TASK BRIEF: Quote the data below in full, minus the images.
*** Opening EXCERPTED DATA ***
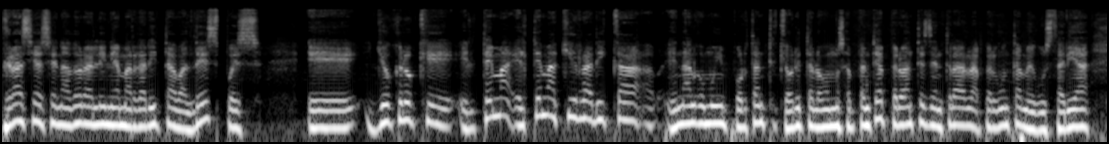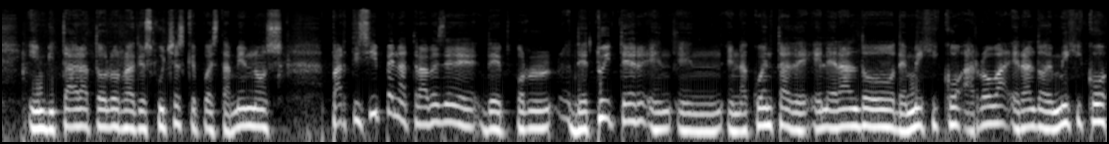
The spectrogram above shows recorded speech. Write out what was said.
Gracias, senadora Línea Margarita Valdés. Pues eh, yo creo que el tema, el tema aquí radica en algo muy importante que ahorita lo vamos a plantear, pero antes de entrar a la pregunta me gustaría invitar a todos los radioescuchas que pues también nos participen a través de, de, por, de Twitter en, en, en, la cuenta de El Heraldo de México, arroba Heraldo de México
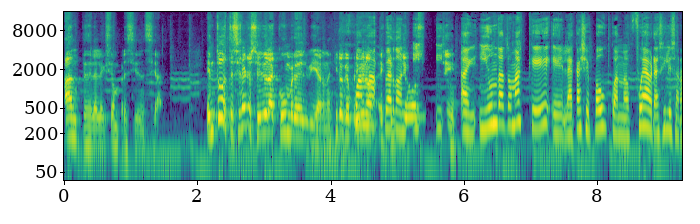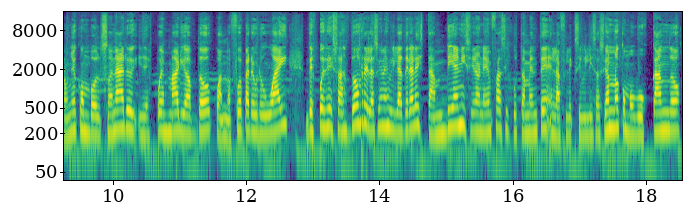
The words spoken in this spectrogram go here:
antes de la elección presidencial. En todo este escenario se dio la cumbre del viernes. Quiero que primero. Juanma, perdón, y, y- Sí. ay, y un dato más que eh, la calle Pou cuando fue a Brasil y se reunió con Bolsonaro y después Mario Abdo cuando fue para Uruguay, después de esas dos relaciones bilaterales también hicieron énfasis justamente en la flexibilización, no como buscando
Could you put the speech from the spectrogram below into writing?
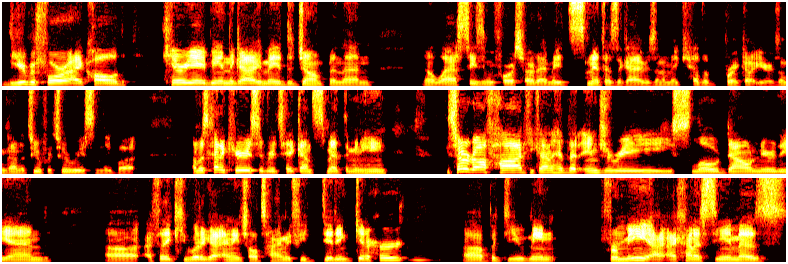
the year before, I called Carrier being the guy who made the jump, and then, you know, last season before I started, I made Smith as the guy who's going to make have a breakout year. So I'm kind of two for two recently, but I'm just kind of curious of your take on Smith. I mean, he he started off hot. He kind of had that injury. He slowed down near the end. Uh, I feel like he would have got NHL time if he didn't get hurt. Uh, but do you mean for me? I, I kind of see him as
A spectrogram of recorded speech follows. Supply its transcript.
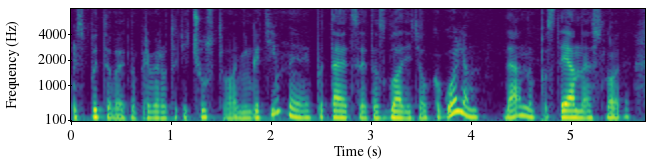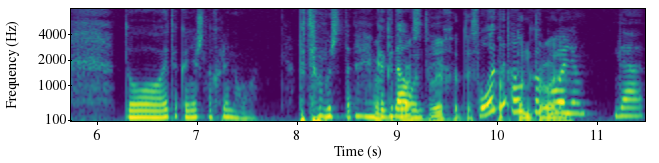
испытывает, например, вот эти чувства негативные и пытается это сгладить алкоголем, да, на постоянной основе, то это, конечно, хреново. Потому что ну, когда он выход под, под алкоголем, да,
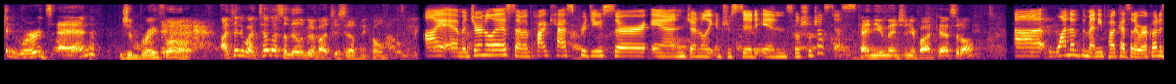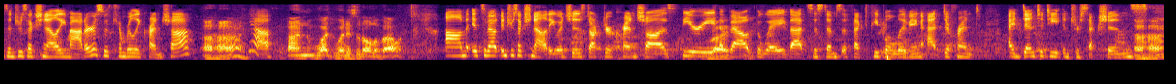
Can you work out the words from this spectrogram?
Edwards and Ja'Brae Faulk. I tell you what, tell us a little bit about yourself, Nicole. I am a journalist, I'm a podcast producer, and generally interested in social justice. Can you mention your podcast at all? Uh, one of the many podcasts that I work on is Intersectionality Matters with Kimberlé Crenshaw. Uh huh. Yeah. And what, what is it all about? Um, it's about intersectionality, which is Dr. Crenshaw's theory Right. about the way that systems affect people living at different identity intersections Uh-huh.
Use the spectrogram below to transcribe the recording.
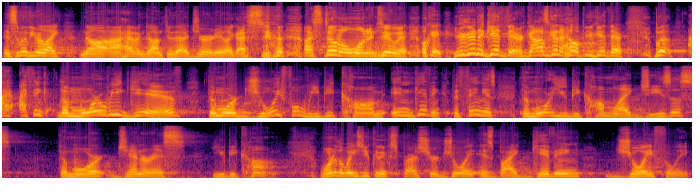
And some of you are like, no, I haven't gone through that journey. Like, I, st- I still don't want to do it. Okay, you're going to get there. God's going to help you get there. But I, I think the more we give, the more joyful we become in giving. The thing is, the more you become like Jesus, the more generous you become. One of the ways you can express your joy is by giving joyfully.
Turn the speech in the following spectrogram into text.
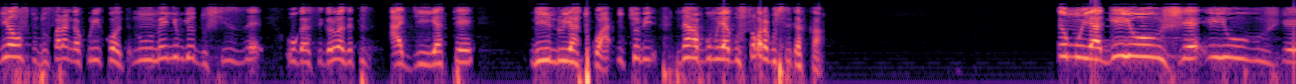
niyo ufite udufaranga kuri konti. Ntumenye ibyo dushize ugasigara ubaza ati agiye ate? Ninde uyatwara ntabwo umuyaga ushobora gusiga ka umuyaga iyo uje iyo uje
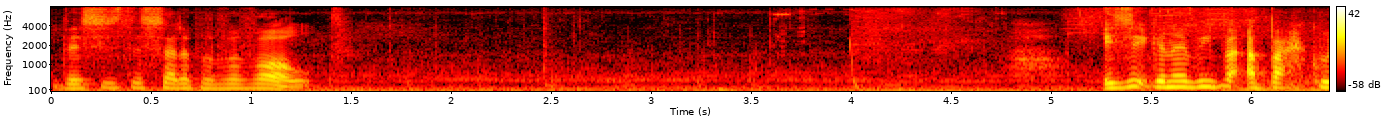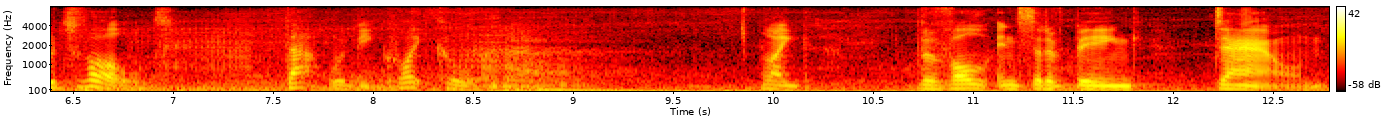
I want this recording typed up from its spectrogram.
This is the setup of a vault. Is it going to be a backwards vault? That would be quite cool. Like, the vault instead of being down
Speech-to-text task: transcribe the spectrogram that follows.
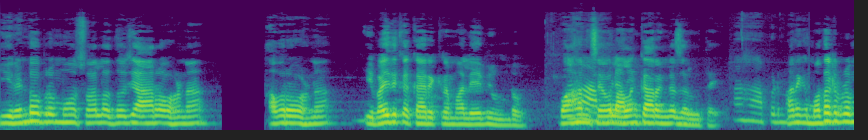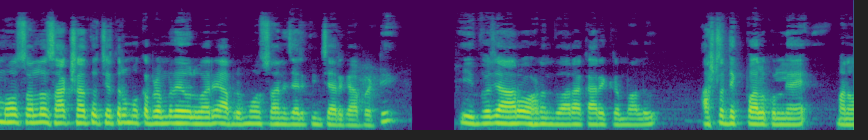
ఈ రెండో బ్రహ్మోత్సవాల్లో ధ్వజ ఆరోహణ అవరోహణ ఈ వైదిక కార్యక్రమాలు ఏమీ ఉండవు. వాహన సేవలు అలంకారంగా జరుగుతాయి. మనకి మొదటి బ్రహ్మోత్సవంలో సాక్షాత్తు చతుర్ముఖ బ్రహ్మదేవుల వారి ఆ బ్రహ్మోత్సవాన్ని జరిపించారు కాబట్టి ఈ ధ్వజ ఆరోహణం ద్వారా కార్యక్రమాలు అష్టదిక్పాలకుల్ని మనం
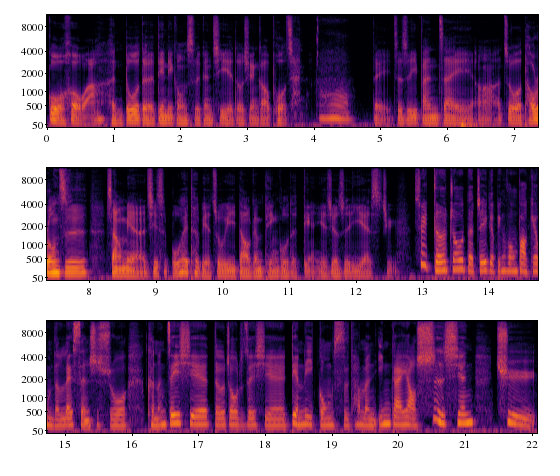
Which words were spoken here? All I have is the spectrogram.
过后啊，很多的电力公司跟企业都宣告破产。哦。对，这是一般在啊、做投融资上面，其实不会特别注意到跟评估的点，也就是 ESG。所以德州的这个冰风暴给我们的 lesson 是说，可能这些德州的这些电力公司，他们应该要事先去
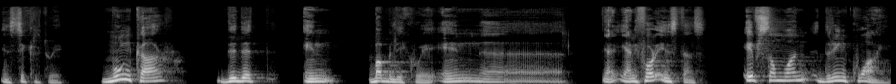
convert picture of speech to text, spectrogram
In secret way. Munkar did it in public way. In uh, يعني for instance, if someone drink wine,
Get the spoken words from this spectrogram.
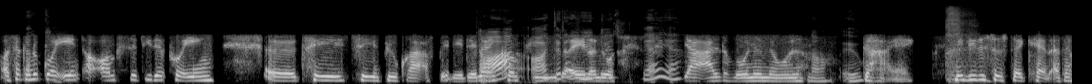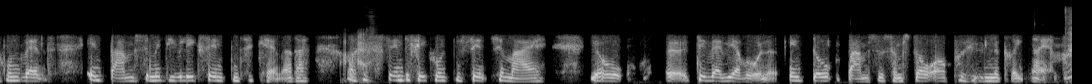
og så kan okay. du gå ind og omsætte de der point øh, til, til en biografbillet eller ah, en computer oh, eller noget. Ja, ja. Jeg har aldrig vundet noget. Nå, øv. Det har jeg ikke. Min lille søster i Canada, hun vandt en bamse, men de ville ikke sende den til Canada. Og så sendte, fik hun den sendt til mig. Jo, øh, det er, hvad vi har vundet. En dum bamse, som står op på hylden og griner af mig.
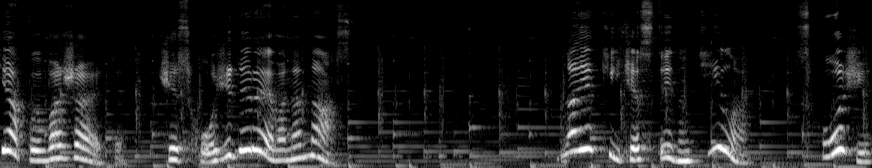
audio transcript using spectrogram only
Як ви вважаєте, чи схожі дерева на нас? На які частини тіла схожі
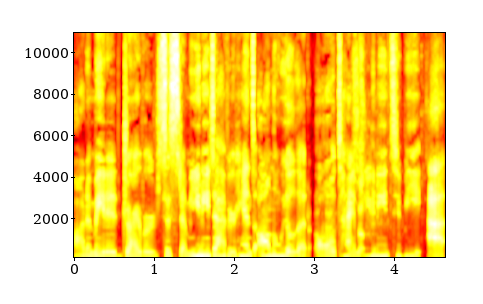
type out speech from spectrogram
automated driver system. You need to have your hands on the wheel at all times. So- you need to be at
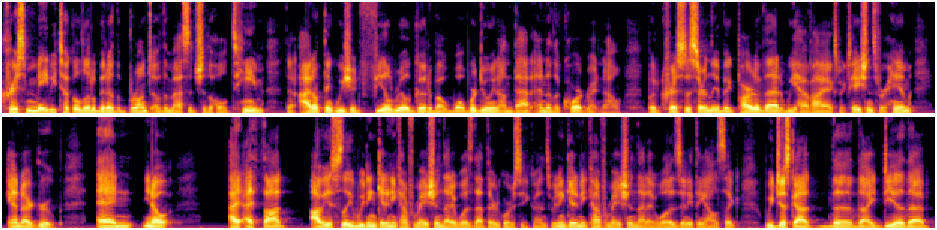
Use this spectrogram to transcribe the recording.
Khris maybe took a little bit of the brunt of the message to the whole team that I don't think we should feel real good about what we're doing on that end of the court right now. But Khris is certainly a big part of that. We have high expectations for him and our group. And, you know, I, I thought obviously we didn't get any confirmation that it was that third quarter sequence. We didn't get any confirmation that it was anything else. Like we just got the the idea that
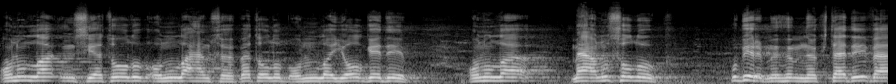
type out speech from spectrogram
onunla ünsiyyəti olub, onunla həm söhbət olub, onunla yol gedib, onunla mənus olub. Bu bir mühüm nöqtədir və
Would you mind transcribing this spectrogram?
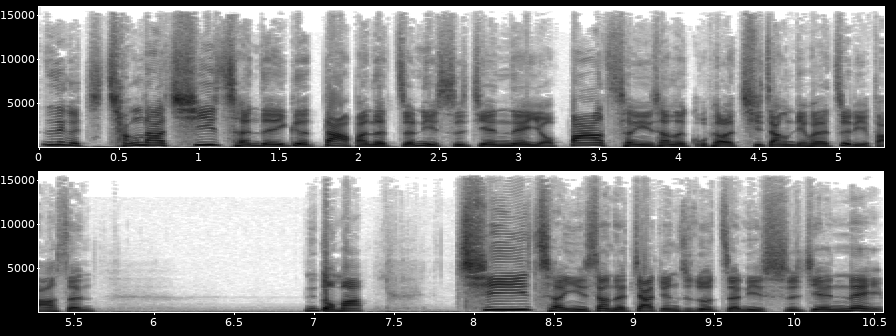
那个长达七成的一个大盘的整理时间内，有八成以上的股票的起涨点会在这里发生，你懂吗？七成以上的加权指数整理时间内。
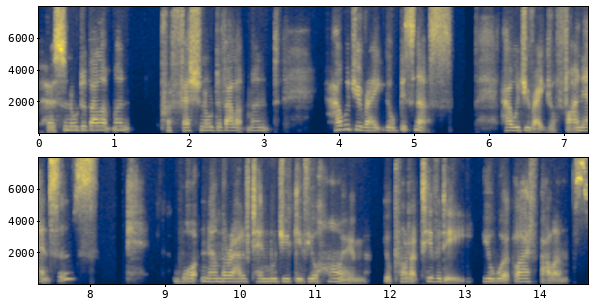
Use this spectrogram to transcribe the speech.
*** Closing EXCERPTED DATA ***
RESULT:
The spectrogram above shows recorded speech. Write out what was said.
Gracias, senadora Línea Margarita Valdés. Pues eh, yo creo que el tema, el tema aquí radica en algo muy importante que ahorita lo vamos a plantear, pero antes de entrar a la pregunta me gustaría invitar a todos los radioescuchas que pues también nos participen a través de, de, por, de Twitter en, en, en, la cuenta de El Heraldo de México, arroba Heraldo de México
The words spoken in this spectrogram go here:
antes de la elección presidencial. En todo este escenario se dio la cumbre del viernes. Quiero que primero. Juanma, perdón, y, y- Sí. ay, y un dato más que eh, la calle Pou cuando fue a Brasil y se reunió con Bolsonaro y después Mario Abdo cuando fue para Uruguay, después de esas dos relaciones bilaterales también hicieron énfasis justamente en la flexibilización, no como buscando
Could you put the speech from the spectrogram below into writing?
the year before, I called Carrier being the guy who made the jump, and then, you know, last season before I started, I made Smith as the guy who's going to make have a breakout year. So I'm kind of two for two recently, but I'm just kind of curious of your take on Smith. I mean, he he started off hot. He kind of had that injury. He slowed down near the end. Uh, I feel like he would have got NHL time if he didn't get hurt. Uh, but do you mean for me? I, I kind of see him as
A spectrogram of recorded speech follows. Supply its transcript.
испытывает, например, вот эти чувства негативные и пытается это сгладить алкоголем, да, на постоянной основе, то это, конечно, хреново. Потому что ну, когда он выход под, под алкоголем, да,
Can you work out the words from this spectrogram?
Edwards and Ja'Brae Faulk. I tell you what, tell us a little bit about yourself, Nicole. I am a journalist, I'm a podcast producer, and generally interested in social justice. Can you mention your podcast at all? Uh, one of the many podcasts that I work on is Intersectionality Matters with Kimberlé Crenshaw. Uh huh. Yeah. And what, what is it all about? Um, it's about intersectionality, which is Dr. Crenshaw's theory Right. about the way that systems affect people living at different identity intersections Uh-huh.
Use the spectrogram below to transcribe the recording.
And some of you are like, no, I haven't gone through that journey. Like, I, st- I still don't want to do it. Okay, you're going to get there. God's going to help you get there. But I, I think the more we give, the more joyful we become in giving. The thing is, the more you become like Jesus, the more generous you become. One of the ways you can express your joy is by giving joyfully.
Turn the speech in the following spectrogram into text.
niyo ufite udufaranga kuri konti. Ntumenye ibyo dushize ugasigara ubaza ati agiye ate? Ninde uyatwara ntabwo umuyaga ushobora gusiga ka umuyaga iyo uje iyo uje
I want this recording typed up from its spectrogram.
This is the setup of a vault. Is it going to be a backwards vault? That would be quite cool. Like, the vault instead of being down
Speech-to-text task: transcribe the spectrogram that follows.
ఈ రెండో బ్రహ్మోత్సవాల్లో ధ్వజ ఆరోహణ అవరోహణ ఈ వైదిక కార్యక్రమాలు ఏమీ ఉండవు. వాహన సేవలు అలంకారంగా జరుగుతాయి. మనకి మొదటి బ్రహ్మోత్సవంలో సాక్షాత్తు చతుర్ముఖ బ్రహ్మదేవుల వారి ఆ బ్రహ్మోత్సవాన్ని జరిపించారు కాబట్టి ఈ ధ్వజ ఆరోహణం ద్వారా కార్యక్రమాలు అష్టదిక్పాలకుల్ని మనం
Which words were spoken here? All I have is the spectrogram.
过后啊，很多的电力公司跟企业都宣告破产。哦。对，这是一般在啊、做投融资上面，其实不会特别注意到跟评估的点，也就是 ESG。所以德州的这个冰风暴给我们的 lesson 是说，可能这些德州的这些电力公司，他们应该要事先去
convert picture of speech to text, spectrogram
In secret way. Munkar did it in public way. In uh, يعني for instance, if someone drink wine,
Get the spoken words from this spectrogram.
og så kan okay. du gå ind og omsætte de der point øh, til, til en biografbillet eller ah, en computer oh, eller noget. Ja, ja. Jeg har aldrig vundet noget. Nå, øv. Det har jeg ikke. Min lille søster i Canada, hun vandt en bamse, men de ville ikke sende den til Canada. Og så sendte, fik hun den sendt til mig. Jo, øh, det er, hvad vi har vundet. En dum bamse, som står op på hylden og griner af mig.
audio transcript using spectrogram only
Як ви вважаєте, чи схожі дерева на нас? На які частини тіла схожі
type out speech from spectrogram
automated driver system. You need to have your hands on the wheel at all times. So- you need to be at
Use this spectrogram to transcribe the recording.
Khris maybe took a little bit of the brunt of the message to the whole team that I don't think we should feel real good about what we're doing on that end of the court right now. But Khris is certainly a big part of that. We have high expectations for him and our group. And, you know, I, I thought obviously we didn't get any confirmation that it was that third quarter sequence. We didn't get any confirmation that it was anything else. Like we just got the the idea that
type out speech from spectrogram
onunla ünsiyyəti olub, onunla həm söhbət olub, onunla yol gedib, onunla mənus olub. Bu bir mühüm nöqtədir və
Would you mind transcribing this spectrogram?
那个长达七成的一个大盘的整理时间内，有八成以上的股票的起涨点会在这里发生，你懂吗？七成以上的加权指数整理时间内。
Use this spectrogram to transcribe the speech.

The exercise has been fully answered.